This is something you’ll run into as well if you start your own business. You’ll need to determine what you are and are not willing to take on for work. I know a few painters that work on tons of furniture for other people and they make a killing at it. I actually don’t prefer doing commissioned painting work, and when I do accept jobs, they’re on a limited basis. Most of the time, I simply don’t have room in my schedule for commissioned work (as you can probably tell already) and I also have to watch my storage space. We live in our apartment too, so I can’t stack up too much furniture. Smaller pieces work best for me, like this galvanized washtub that I finished for a customer last week.
That’s another important thing that I do just about every day – determine what I can and cannot take on. As time goes by, I’m learning to say “no” to things that don’t fit my business model. I’m also a one-woman show and I have to remind myself that I can’t do everything (even though I try) and I need to give myself down time or else I’ll burn out. I’m also a wife in addition to being a business owner, so I have to make sure there’s still enough of my time left for Marc at the end of the day…even if we’re both tired.
Sunday began just like the days before it – cat snuggles followed by social media posts for the MMSMP feeds and we were out the door by 10. Usually Marc and I go to church, but I had some things I needed to get done so I spent time with God one-on-one.
That is a balance that I need to constantly watch and protect. Furniture can easily take the place of my personal time with the Lord, and I’m still learning how to make sure I spend time with God before I ever pick up a paint brush.
Marc and I loaded the black dresser that I had purchased from Laura into The Marshmallow. (Remember the upside down one?)
I was a woman on a mission on Sunday! My goal was to have the tops of the kneehole desk, the black dresser and the mahogany server all down to the bare wood, and the bodies completely scuffed and ready to accept Milk Paint.

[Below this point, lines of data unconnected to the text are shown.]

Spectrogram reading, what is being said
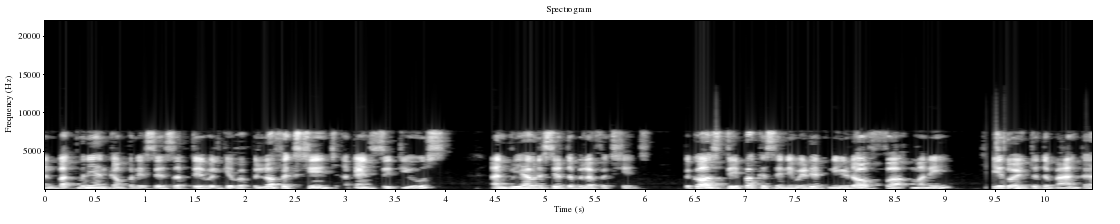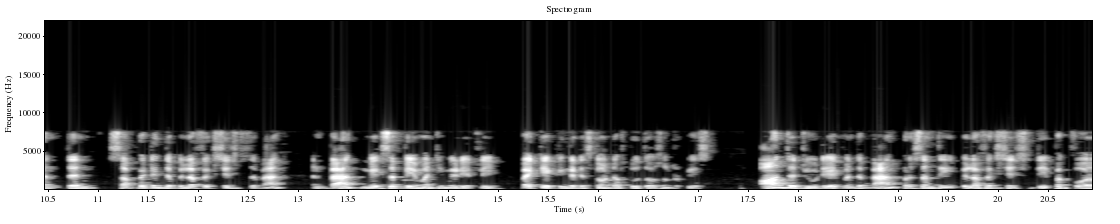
and Batmani and company says that they will give a bill of exchange against the dues and we have received the bill of exchange. Because Deepak is in immediate need of uh, money, he is going to the bank and then submitting the bill of exchange to the bank and bank makes the payment immediately by taking a discount of 2000 rupees. On the due date, when the bank present the bill of exchange to Deepak for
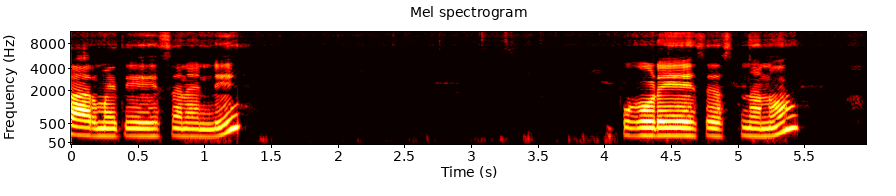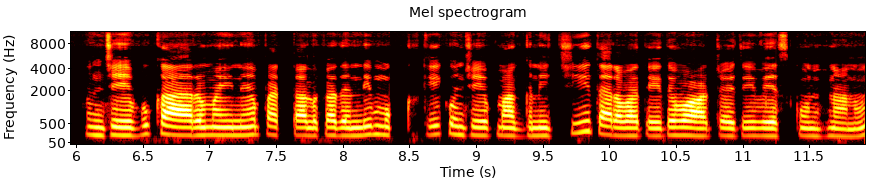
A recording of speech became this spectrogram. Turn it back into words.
కారం అయితే వేసానండి. ఉప్పు కూడా వేసేస్తున్నాను. కొంచెంసేపు కారం అయినా పట్టాలి కదండి ముక్కకి కొంచెంసేపు మగ్గనిచ్చి తర్వాత అయితే వాటర్ అయితే వేసుకుంటున్నాను.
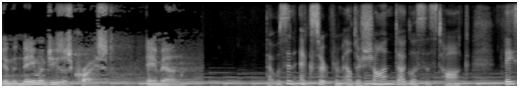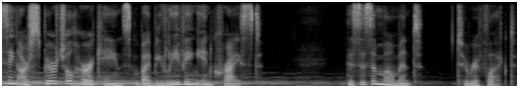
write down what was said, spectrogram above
In the name of Jesus Christ, amen. That was an excerpt from Elder Sean Douglas's talk, Facing Our Spiritual Hurricanes by Believing in Christ. This is a moment to reflect.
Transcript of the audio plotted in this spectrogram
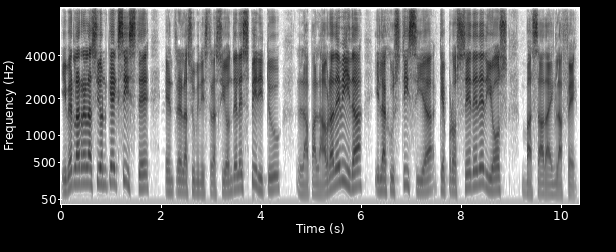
y ver la relación que existe entre la suministración del Espíritu, la palabra de vida y la justicia que procede de Dios basada en la fe.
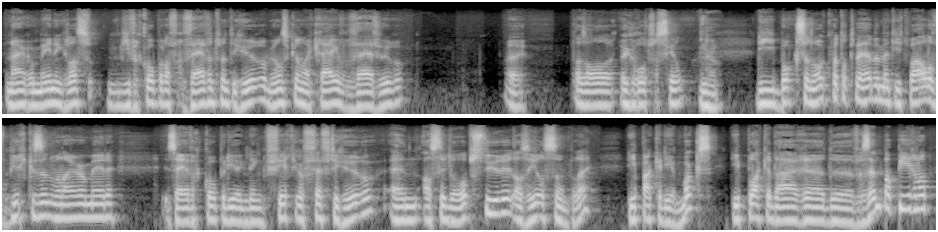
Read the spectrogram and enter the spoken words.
een Iron Maiden glas, die verkopen dat voor 25 euro. Bij ons kunnen we dat krijgen voor 5 euro. Dat is al een groot verschil. Ja. Die boxen ook, wat dat we hebben met die 12 biertjes in van Iron Maiden, zij verkopen die, ik denk, 40 of 50 euro. En als die dat opsturen, dat is heel simpel. Hè? Die pakken die een box, die plakken daar eh, de verzendpapieren op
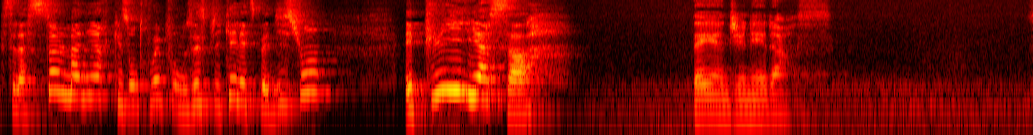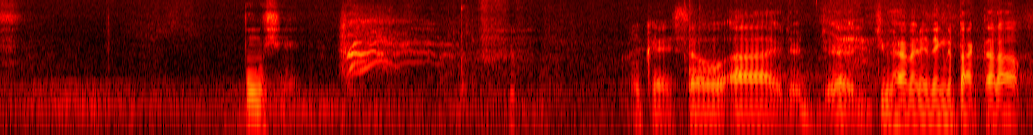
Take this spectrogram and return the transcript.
C'est la seule manière qu'ils ont trouvé pour nous expliquer l'expédition. Et puis, il y a ça. They engineered us. Bullshit. Okay, so uh, uh, do you have anything to back that up?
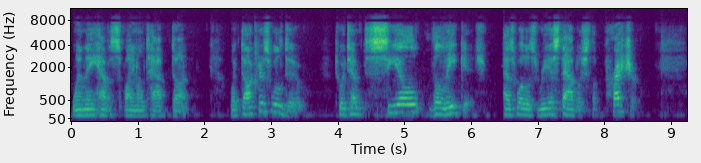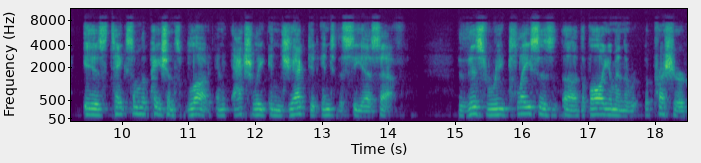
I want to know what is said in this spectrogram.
when they have a spinal tap done. What doctors will do to attempt to seal the leakage as well as reestablish the pressure is take some of the patient's blood and actually inject it into the CSF. This replaces uh, the volume and the, the, pressure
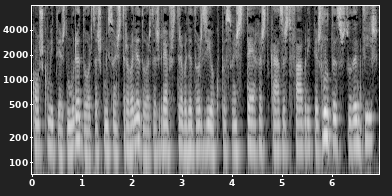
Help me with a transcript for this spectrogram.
com os comitês de moradores, as comissões de trabalhadores, as greves de trabalhadores e ocupações de terras, de casas, de fábricas, lutas estudantis.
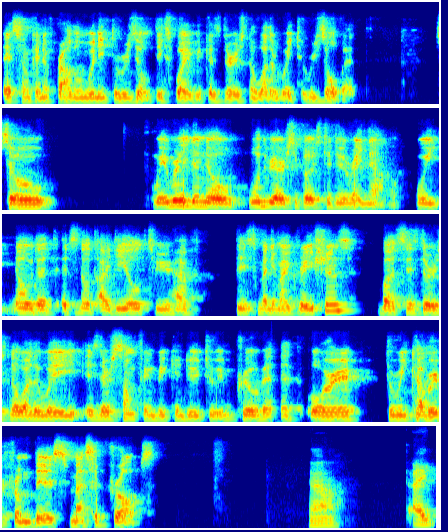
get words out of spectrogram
is some kind of problem we need to resolve this way because there is no other way to resolve it. So we really don't know what we are supposed to do right now. We know that it's not ideal to have this many migrations, but since there is no other way, is there something we can do to improve it or to recover from this massive drops? Yeah, I,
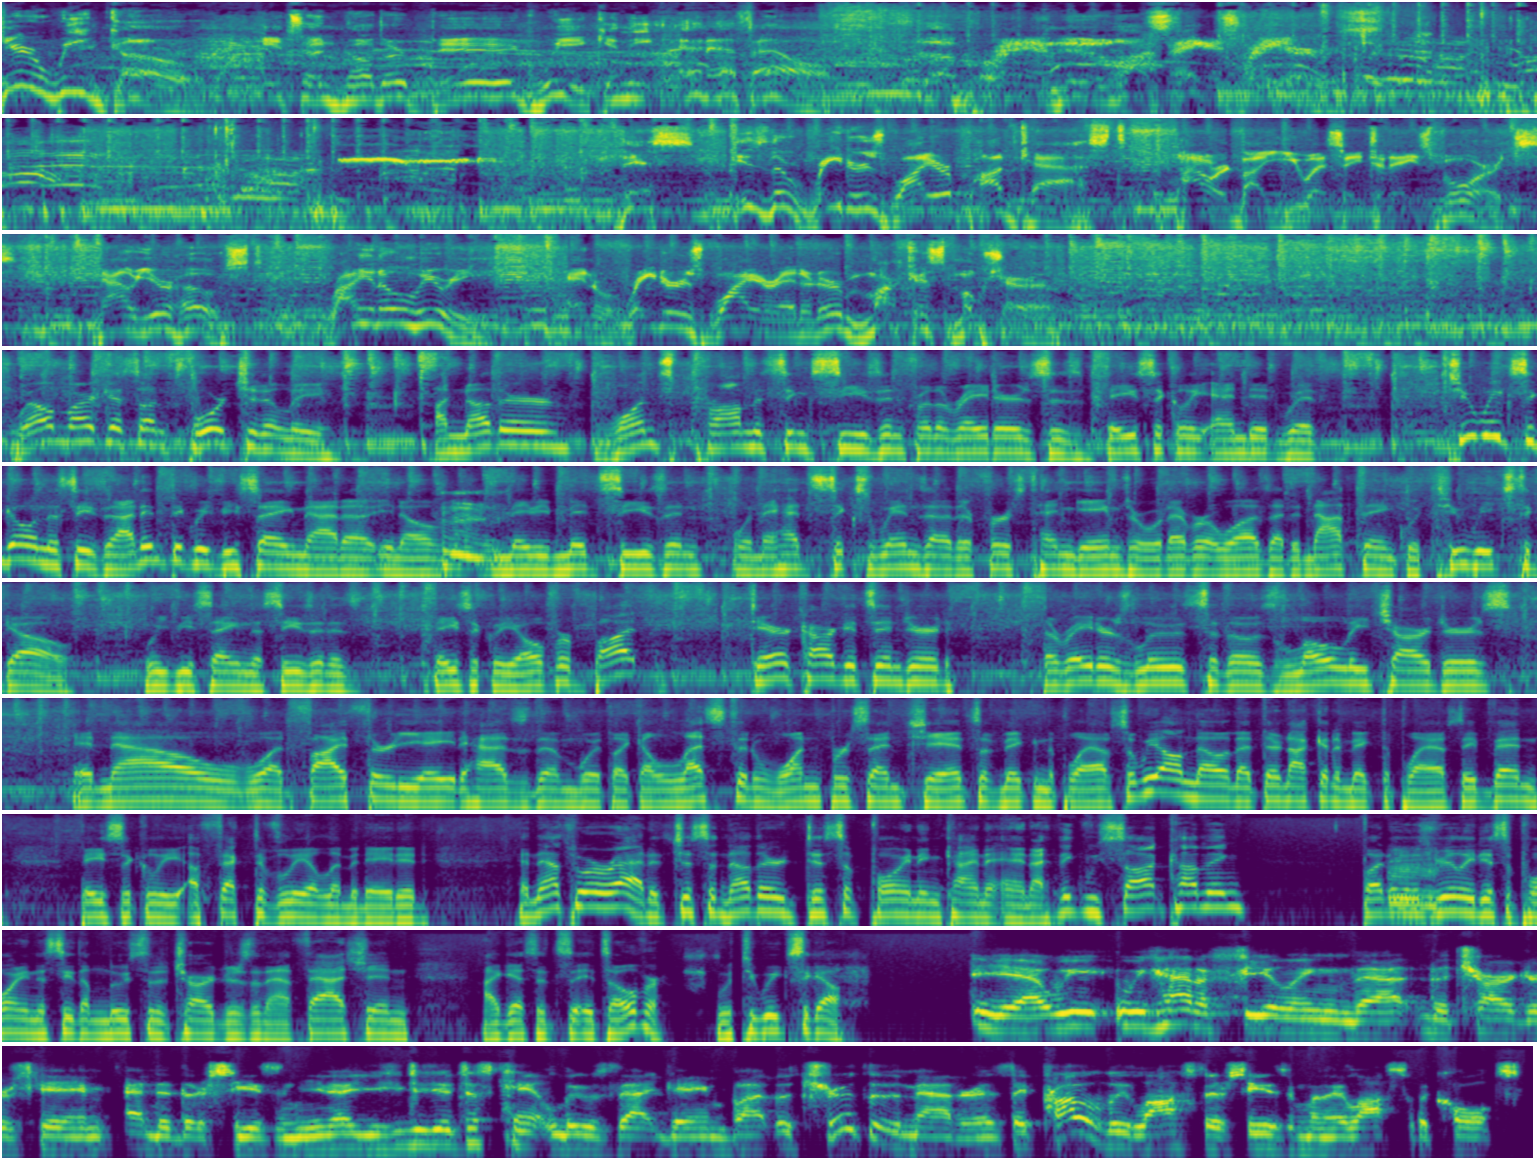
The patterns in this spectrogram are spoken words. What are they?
here we go. It's another big week in the NFL for the brand new Las Vegas Raiders. This is the Raiders Wire podcast, powered by USA Today Sports. Now, your host, Ryan O'Leary, and Raiders Wire editor, Marcus Mosher. Well, Marcus, unfortunately, another once promising season for the Raiders has basically ended with two weeks ago in the season. I didn't think we'd be saying that, uh, you know, Hmm. maybe mid-season when they had six wins out of their first ten games or whatever it was. I did not think with two weeks to go we'd be saying the season is basically over. But Derek Carr gets injured. The Raiders lose to those lowly Chargers. And now, what, 538 has them with like a less than 1% chance of making the playoffs. So we all know that they're not going to make the playoffs. They've been basically effectively eliminated. And that's where we're at. It's just another disappointing kind of end. I think we saw it coming, but it was mm-hmm. really disappointing to see them lose to the Chargers in that fashion. I guess it's it's over with two weeks ago. Yeah, we, we had a feeling that the Chargers game ended their season. You know, you, you just can't lose that game. But the truth of the matter is, they probably lost their season when they lost to the Colts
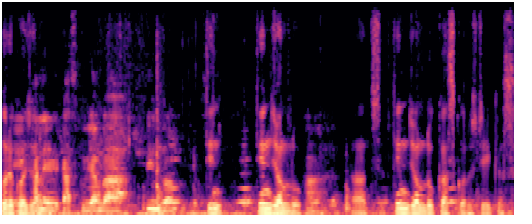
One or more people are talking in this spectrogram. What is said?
করে কয়জন? এখানে কাজ করি আমরা তিনজন। তিন তিনজন লোক। হ্যাঁ। আচ্ছা তিনজন লোক কাজ করে ঠিক আছে।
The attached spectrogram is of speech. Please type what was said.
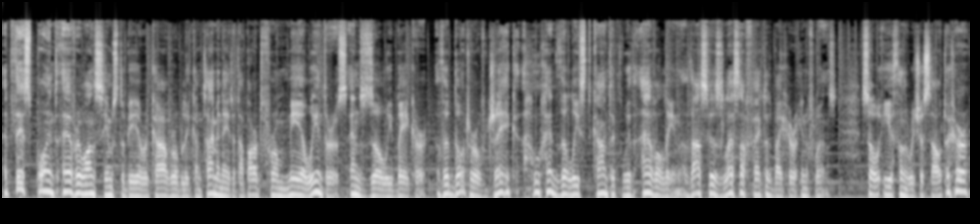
At this point, everyone seems to be irrecoverably contaminated apart from Mia Winters and Zoe Baker, the daughter of Jake, who had the least contact with Evelyn, thus is less affected by her influence. So Ethan reaches out to her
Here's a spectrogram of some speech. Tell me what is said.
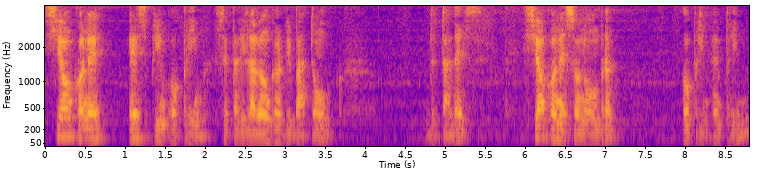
si on connaît S'O', c'est-à-dire la longueur du bâton de Thalès, si on connaît son nombre, O'M',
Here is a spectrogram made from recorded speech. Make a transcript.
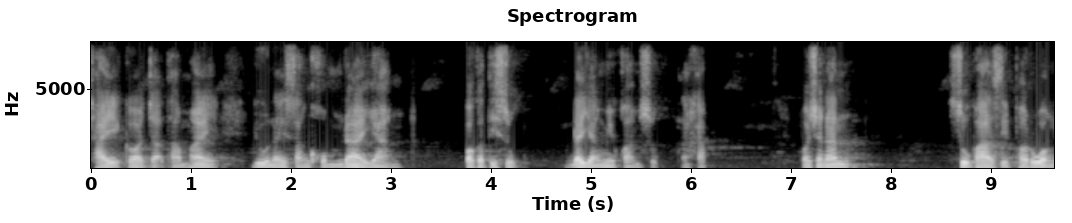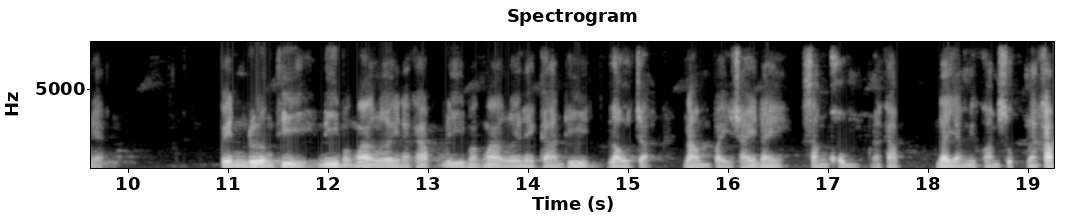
ใช้ก็จะทำให้อยู่ในสังคมได้อย่างปกติสุขได้อย่างมีความสุขนะครับ เพราะฉะนั้นสุภาษิตพระร่วงเนี่ยเป็นเรื่องที่ดีมากๆเลยนะครับ ดีมากๆเลยในการที่เราจะนำไปใช้ในสังคมนะครับ ได้อย่างมีความสุขนะครับ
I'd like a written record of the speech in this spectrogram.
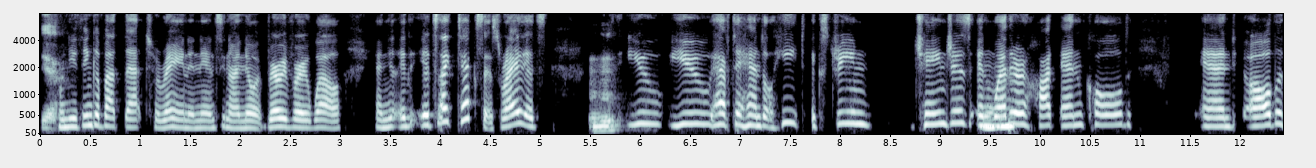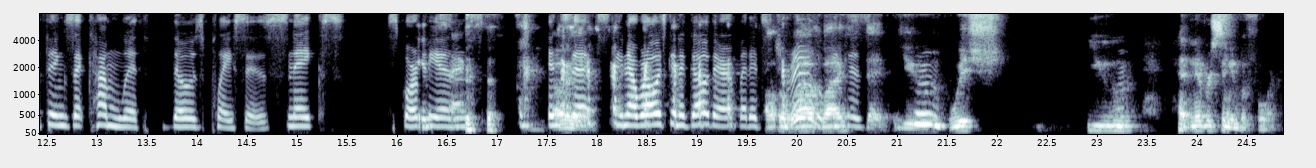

Marc and I pulled up to my parents’ house and loaded all 3 pieces of furniture into the driveway. The black dresser was in The Marshmallow, while the server and the desk were brought out from the dining room. After helping me carry everything outside, Marc went back home to relax and do laundry for the week.
I spent the next six hours hunched over furniture, sanding away old finish and attacking peeling paint. By the time Marc came back I was covered in sawdust, sweaty, completely disgusting, and all 3 pieces were ready to go.
We hauled the desk and the not-black-anymore desk back to the apartment where they’re currently sitting, awaiting their makeovers.
The server went back inside my parents’ house, also awaiting its new finish.
I promptly showered and collapsed with a glass of wine and a heating pad on my back.
So now that you spent a weekend with me, what do you think? I left out a few details too. There’s packing and unpacking of supplies, fueling up The Marshmallow, filing my sales tax return, answering emails, Instagram direct messages, and Facebook comments, logging my transactions in QuickBooks for accounting purposes and remembering to take care of the cat, Marc, and our apartment.
Now I didn’t write this post to brag about all the stuff I do and make myself sound like wonder woman. I also didn’t write it to dissuade you from potentially starting your own business. My goal was honesty. This past weekend was unusually busy with pickup’s and drop off’s, but the diversity of tasks was spot on.
Running your own business is hard work and as you can read, it takes a lot of time. Maybe after reading this, you’ll realize why your entrepreneur friends aren’t as social as your other friends are. Or maybe you get why painted furniture can be expensive at times, or why people like me charge for pickup and delivery. Maybe you never realized exactly what happens behind the scenes of small businesses. Whatever nuggets you take away from this post, I’m glad you stopped by to read about my weekend, and I appreciate your support in this busy life of painting furniture.